What you should do ▸ Below are the records; retype them exactly and omit each picture.

───── Records shown ─────

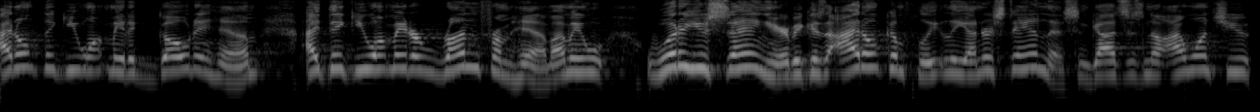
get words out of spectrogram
I don't think you want me to go to him. I think you want me to run from him. I mean, what are you saying here? Because I don't completely understand this. And God says, No, I want you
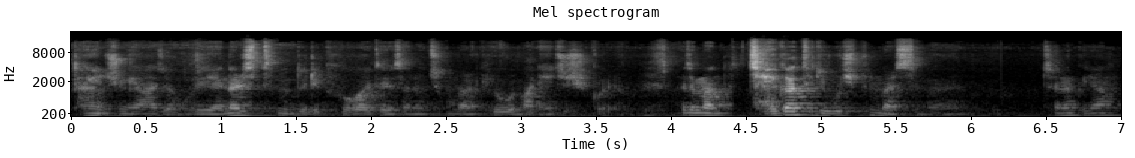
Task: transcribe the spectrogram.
당연히 중요하죠. 우리 애널리스트 분들이 그거에 대해서는 정말 교육을 많이 해주실 거예요. 하지만 제가 드리고 싶은 말씀은 저는 그냥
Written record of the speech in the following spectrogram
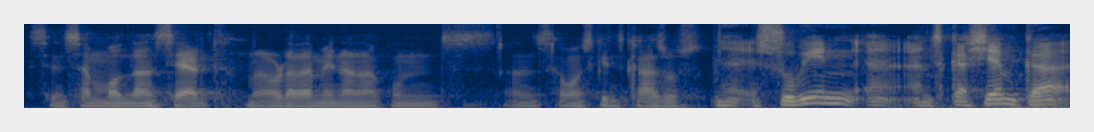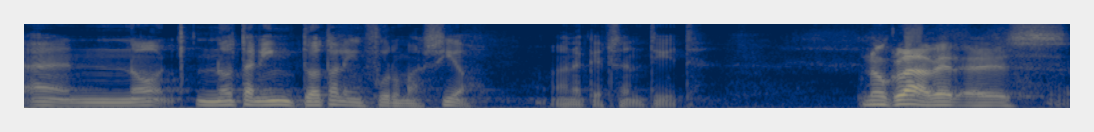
sense molt d'encert, malauradament, en, alguns, en segons quins casos. Eh, Sovint eh, ens queixem que eh, no, no tenim tota la informació en aquest sentit. No, clar, a veure, és...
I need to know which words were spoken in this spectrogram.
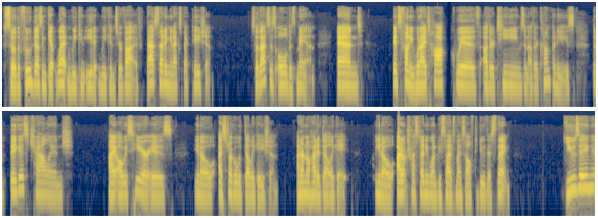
So the food doesn't get wet and we can eat it and we can survive. That's setting an expectation. So that's as old as man. And it's funny when I talk with other teams and other companies, the biggest challenge I always hear is, you know, I struggle with delegation. I don't know how to delegate. You know, I don't trust anyone besides myself to do this thing. Using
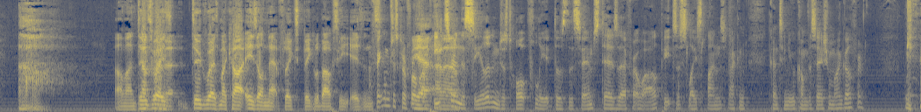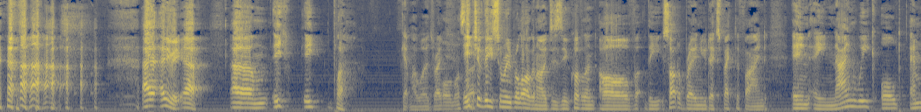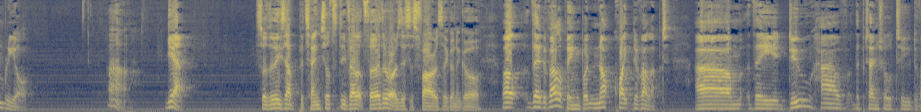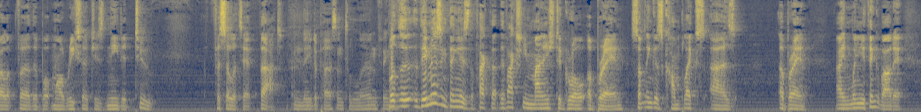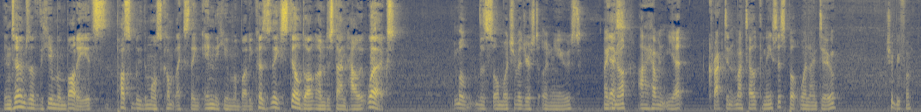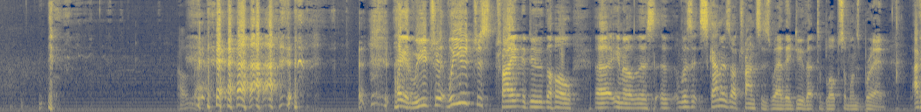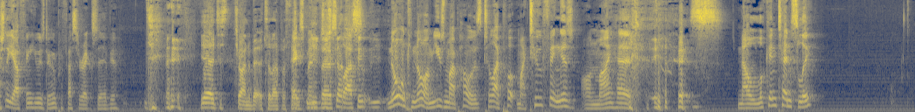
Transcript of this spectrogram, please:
Oh man, dude, where's, dude, where's my car? Is on Netflix. Big Lebowski isn't. I think I'm just gonna throw Yeah, my pizza in the ceiling and just hopefully it does the same. Stays there for a while. Pizza slice lands, and I can continue a conversation with my girlfriend. Uh, anyway, yeah. Um, each, each, well, get my words right. Almost each there. of these cerebral organoids is the equivalent of the sort of brain you'd expect to find in a nine-week-old embryo. ah. Yeah. So do these have potential to develop further, or is this as far as they're going to go? Well, they're developing, but not quite developed. Um, they do have the potential to develop further, but more research is needed to facilitate that. And need a person to learn things. But the, the amazing thing is the fact that they've actually managed to grow a brain, something as complex as a brain. I mean, when you think about it, in terms of the human body, it's possibly the most complex thing in the human body because they still don't understand how it works. well, there's so much of it just unused. Like Yes. you know, I haven't yet cracked into my telekinesis, but when I do, it should be fun. All right. Hang on, were you tr- were you just trying to do the whole, uh, you know, this uh, was it scanners or trances where they do that to blow up someone's brain? Actually, yeah, I think he was doing Professor Xavier. Yeah, just trying a bit of telepathy. X Men You just First Class. to- you- No one can know I'm using my powers till I put my two fingers on my head. Yes. now look intensely.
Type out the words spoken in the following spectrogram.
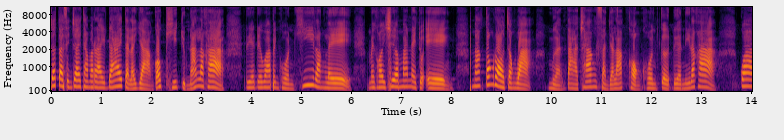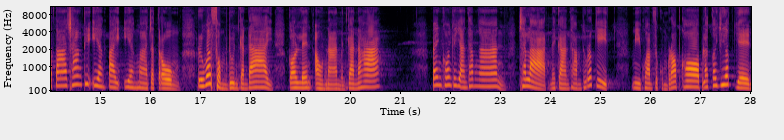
จะตัดสินใจทำอะไรได้แต่ละอย่างก็คิดอยู่นั่นละค่ะ เรียกได้ว่าเป็นคนขี้ลังเล ไม่ค่อยเชื่อมั่นในตัวเอง มักต้องรอจังหวะ เหมือนตาช่างสัญลักษณ์ของคนเกิดเดือนนี้ละค่ะ กว่าตาช่างที่เอียงไปเอียงมาจะตรง หรือว่าสมดุลกันได้ ก็เล่นเอานานเหมือนกันนะคะ เป็นคนขยันทำงาน ฉลาดในการทำธุรกิจ มีความสุขุมรอบคอบและก็เยือกเย็น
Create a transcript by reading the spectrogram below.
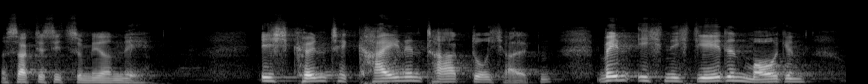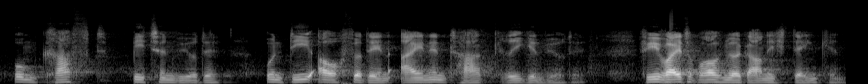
Da sagte sie zu mir, nee, ich könnte keinen Tag durchhalten, wenn ich nicht jeden Morgen um Kraft bitten würde und die auch für den einen Tag kriegen würde. Viel weiter brauchen wir gar nicht denken.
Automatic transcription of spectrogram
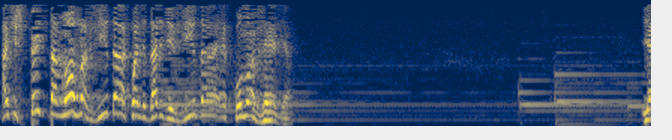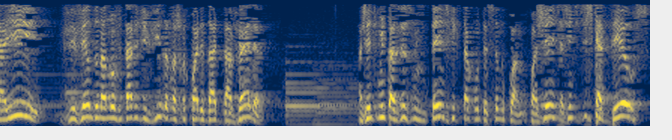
a despeito da nova vida, a qualidade de vida é como a velha. E aí, vivendo na novidade de vida, mas com a qualidade da velha, a gente muitas vezes não entende o que está acontecendo com a, com a, gente. A gente diz que é Deus,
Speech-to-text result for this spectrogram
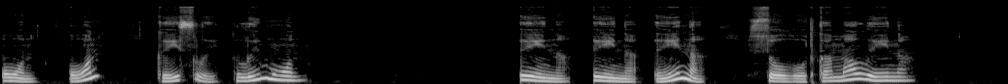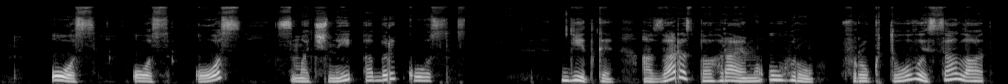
он, он, кислий лимон. Іна, іна, іна, солодка малина. Ос, ос, ос, смачний абрикос. Дітки, а зараз пограємо у гру фруктовий салат.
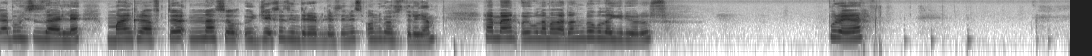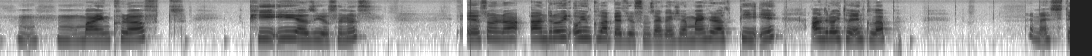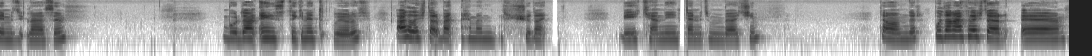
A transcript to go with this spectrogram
Bugün sizlerle Minecraft'ı nasıl ücretsiz indirebilirsiniz onu göstereceğim. Hemen uygulamalardan Google'a giriyoruz. Buraya Minecraft PE yazıyorsunuz. Ee, sonra Android Oyun Club yazıyorsunuz arkadaşlar. Minecraft PE Android Oyun Club. Hemen sitemiz yüklensin. Buradan en üsttekine tıklıyoruz. Arkadaşlar ben hemen şuradan bir kendi internetimi bir açayım. Tamamdır. Buradan arkadaşlar eee,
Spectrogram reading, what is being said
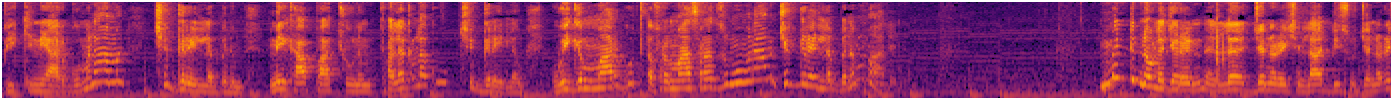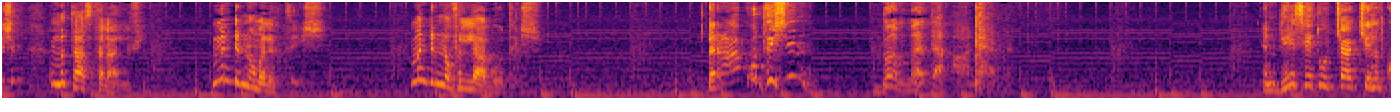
bikini አርጉ ምናምን ችግር የለብንም። ሜካፓችሁንም ተለቅለቁ ችግር የለም። ዊግም አርጉ፣ ጥፍር አስረዝሙ ምናምን ችግር የለብንም ነው። ምንድን ነው ለ generation ለአዲሱ generation የምታስተላልፊ? ምንድን ነው መልእክትሽ? ምንድን ነው ፍላጎትሽ? ራቁትሽን በመድኃኔዓለም እንዴ! ሴቶቻችን እኮ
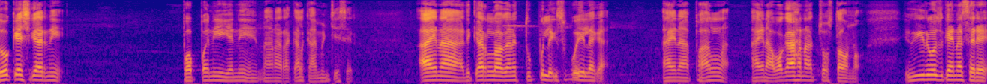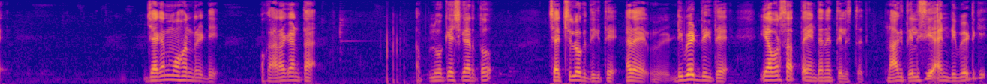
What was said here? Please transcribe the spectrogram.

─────

Reply ▸
get words out of spectrogram
I don't think you want me to go to him. I think you want me to run from him. I mean, what are you saying here? Because I don't completely understand this. And God says, No, I want you
Task: transcribe the spectrogram.
당연히 중요하죠. 우리 애널리스트 분들이 그거에 대해서는 정말 교육을 많이 해주실 거예요. 하지만 제가 드리고 싶은 말씀은 저는 그냥
Written record of the speech in the following spectrogram
sense molt d'encert, malauradament, en, alguns, en segons quins casos. Eh, Sovint eh, ens queixem que eh, no, no tenim tota la informació en aquest sentit. No, clar, a veure, és...
I need to know which words were spoken in this spectrogram.
So the food doesn't get wet and we can eat it and we can survive. That's setting an expectation. So that's as old as man. And it's funny when I talk with other teams and other companies, the biggest challenge I always hear is, you know, I struggle with delegation. I don't know how to delegate. You know, I don't trust anyone besides myself to do this thing. Using
Transcript of this spectrogram, please:
Oh man, dude, where's, dude, where's my car? Is on Netflix. Big Lebowski isn't. I think I'm just gonna throw Yeah, my pizza in the ceiling and just hopefully it does the same. Stays there for a while. Pizza slice lands, and I can continue a conversation with my girlfriend. Uh, anyway, yeah. Um, each, each, well, get my words right. Almost each there. of these cerebral organoids is the equivalent of the sort of brain you'd expect to find in a nine-week-old embryo. ah. Yeah. So do these have potential to develop further, or is this as far as they're going to go? Well, they're developing, but not quite developed. Um, they do have the potential to develop further, but more research is needed to facilitate that. And need a person to learn things. But the, the amazing thing is the fact that they've actually managed to grow a brain, something as complex as a brain. I mean, when you think about it, in terms of the human body, it's possibly the most complex thing in the human body because they still don't understand how it works. well, there's so much of it just unused. Like Yes. you know, I haven't yet cracked into my telekinesis, but when I do, it should be fun. All right. Hang on, were you tr- were you just trying to do the whole, uh, you know, this uh, was it scanners or trances where they do that to blow up someone's brain? Actually, yeah, I think he was doing Professor Xavier. Yeah, just trying a bit of telepathy. X Men You just First Class. to- you- No one can know I'm using my powers till I put my two fingers on my head. Yes. now look intensely.
Type out the words spoken in the following spectrogram.
จะตัดสินใจทำอะไรได้แต่ละอย่างก็คิดอยู่นั่นละค่ะ เรียกได้ว่าเป็นคนขี้ลังเล ไม่ค่อยเชื่อมั่นในตัวเอง มักต้องรอจังหวะ เหมือนตาช่างสัญลักษณ์ของคนเกิดเดือนนี้ละค่ะ กว่าตาช่างที่เอียงไปเอียงมาจะตรง หรือว่าสมดุลกันได้ ก็เล่นเอานานเหมือนกันนะคะ เป็นคนขยันทำงาน ฉลาดในการทำธุรกิจ มีความสุขุมรอบคอบและก็เยือกเย็น
Create a transcript by reading the spectrogram below.
Da sagte sie zu mir, nee, ich könnte keinen Tag durchhalten, wenn ich nicht jeden Morgen um Kraft bitten würde und die auch für den einen Tag kriegen würde. Viel weiter brauchen wir gar nicht denken.
Automatic transcription of spectrogram
a despeito da nova vida, a qualidade de vida é como a velha. E aí, vivendo na novidade de vida, mas com a qualidade da velha, a gente muitas vezes não entende o que está acontecendo com a, com a, gente. A gente diz que é Deus,
Speech-to-text result for this spectrogram
он, он, кислий лимон. Іна, іна, іна, солодка малина. Ос, ос, ос, смачний абрикос. Дітки, а зараз пограємо у гру фруктовий салат.
A transcript to go with this spectrogram
Bugün sizlerle Minecraft'ı nasıl ücretsiz indirebilirsiniz onu göstereceğim. Hemen uygulamalardan Google'a giriyoruz. Buraya Minecraft PE yazıyorsunuz. Ee, sonra Android Oyun Club yazıyorsunuz arkadaşlar. Minecraft PE Android Oyun Club. Hemen sitemiz yüklensin. Buradan en üsttekine tıklıyoruz. Arkadaşlar ben hemen şuradan bir kendi internetimi bir açayım. Tamamdır. Buradan arkadaşlar eee,
Spectrogram reading, what is being said
bikini አርጉ ምናምን ችግር የለብንም። ሜካፓችሁንም ተለቅለቁ ችግር የለም። ዊግም አርጉ፣ ጥፍር አስረዝሙ ምናምን ችግር የለብንም ነው። ምንድን ነው ለ generation ለአዲሱ generation የምታስተላልፊ? ምንድን ነው መልእክትሽ? ምንድን ነው ፍላጎትሽ? ራቁትሽን በመድኃኔዓለም እንዴ! ሴቶቻችን እኮ
What was said here? Please transcribe the spectrogram.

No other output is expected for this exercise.